Pilgrim's Pride Appealing $26M Judgment

Pilgrim's Pride plans to appeal a federal judge's ruling that it must pay nearly $26 million to a group of chicken farmers for trying to manipulate chicken prices.

ST. LOUIS (AP) -- Poultry producer Pilgrim's Pride said Monday that it plans to appeal a federal judge's ruling that it must pay nearly $26 million to a group of chicken farmers for trying to manipulate chicken prices in 2008.

Federal judge Charles Everingham ruled Friday that internal emails show Pilgrim's closed plants and cancelled its contracts with farmers with the express intention of cutting the supply of chicken and pushing retail prices higher, violating the 1921 Packers and Stockyards act.

As a result, Everingham said the Pittsburg, Texas, company must compensate dozens of independent farmers in Arkansas who raised chickens for the company under contract and were hurt financially by the scheme.

Contract chicken farmers assume the cost of building industrial barns where they raise birds. When the farmers had their contracts canceled as part of Pilgrims' plan to tighten poultry supplies, Everingham wrote, that left them with no income to pay off their farm loans.

"We're disappointed in the court's findings, and we don't find them consistent with the Packers and Stockyards Act," Pilgrim's CEO Bill Lovette said in a statement sent to The Associated Press. "We completely reject the idea that we tried to manipulate the market. We tried to live in the market, not manipulate it."

At issue is Pilgrim's decision to close a poultry plant in El Dorado, Ark., in 2008. The company was facing the worst crisis the poultry industry had seen in decades, demand was plunging because of the economic crisis and feed costs were at historic highs.

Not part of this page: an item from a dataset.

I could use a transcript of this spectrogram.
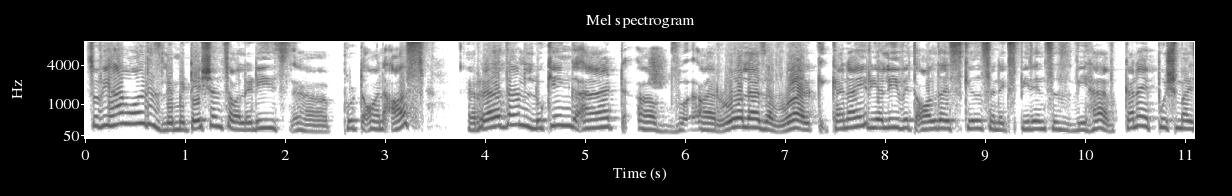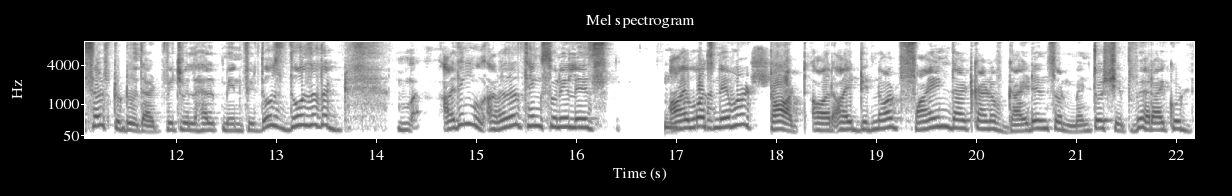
So we have all these limitations already uh, put on us rather than looking at a, a, role as a work can i really with all the skills and experiences we have can i push myself to do that which will help me in future those those are the i think another thing sunil is i was never taught or i did not find that kind of guidance or mentorship where i could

Pilgrim's hired an outside consulting firm and decided to close its plants to limit the poultry supply, hoping to eventually boost the retail price of chicken. The company examined other industries where a 6 percent cut in supplies led to a 40 percent increase in prices, according to Everingham's ruling.

Everingham cited an internal email, sent by Pilgrim's Pride's chief restructuring officer, William Snyder, that argued against a plan to let an outside company buy the El Dorado plant to get production going again.

"... I would not recommend it because it would enable them to flood the market with cheap chicken and foil our plans to restrict the chicken in the area and allow prices to rise," the email said, according to Friday's court ruling.

Despite its efforts, Pilgrim's Pride filed for bankruptcy court protection in late 2008, and Brazilian meatpacker JBS SA bought a majority stake in the company, which continued operating through the bankruptcy process.

Shares of Pilgrim's Pride fell 35 cents, or 8.2 percent, to close at $3.92 amid steep market declines Monday.